Thanks for the numbers.
Lets assume that each user takes up 1K, or at least that much when all the overhead of there record is included.
my $never_logged_in = 3_833;
my $logged_in_no_nodes = 9_668;
my $aka_bad_users = $never_logged_in + $logged_in_no_nodes;
my $disk_bytes = 1_024 * $aka_bad_users;
print "Extra records to wade through = $aka_bad_users\n";
print "Wasted disk space = $disk_bytes\n";

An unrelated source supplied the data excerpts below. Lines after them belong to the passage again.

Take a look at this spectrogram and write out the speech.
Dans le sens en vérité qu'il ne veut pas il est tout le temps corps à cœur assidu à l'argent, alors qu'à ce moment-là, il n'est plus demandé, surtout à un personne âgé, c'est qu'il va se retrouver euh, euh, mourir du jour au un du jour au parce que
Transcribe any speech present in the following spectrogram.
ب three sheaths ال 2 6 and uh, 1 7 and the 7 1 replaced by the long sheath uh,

It appears to be around 13MB of space wasted by having "bad users" on file, I don't find that number large enough to introduce any headaches at this time, but I think it does deserve some thought on how to deal with these records in the future. Even if the removal was done for just the space considerations on the HD I don't think it would generate any great savings. There is also the option of using some form of compressed table format if we don't already, this would make all of the records more space efficent. One future plan might be to just add a column to the user table such as 'is_active' as a key so that searches could be done using it in the where critera where only "active" users are important to the results. A user could be considered inactive until the first login and then be switched active. Inactivity could be triggered by no login for over X months.

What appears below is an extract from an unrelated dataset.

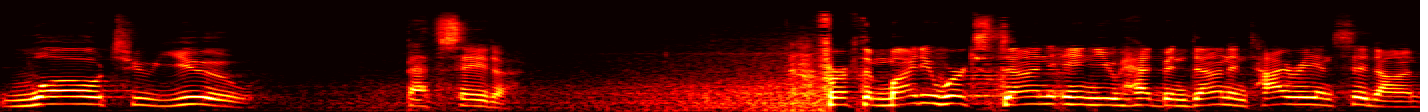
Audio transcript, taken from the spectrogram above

I have only dug around slightly in the Everything engine and I think removing node association may be a risky if not deadly exercise.

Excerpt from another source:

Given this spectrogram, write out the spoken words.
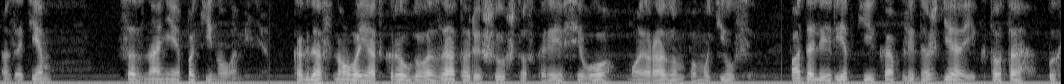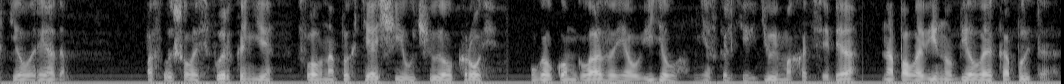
а затем сознание покинуло меня. Когда снова я открыл глаза, то решил, что, скорее всего, мой разум помутился. Падали редкие капли дождя, и кто-то пыхтел рядом. Послышалось фырканье, словно пыхтящий учуял кровь. Уголком глаза я увидел в нескольких дюймах от себя наполовину белое копыто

A properly indexed database table can side step the performance impact of numerous "extra" entries in a database.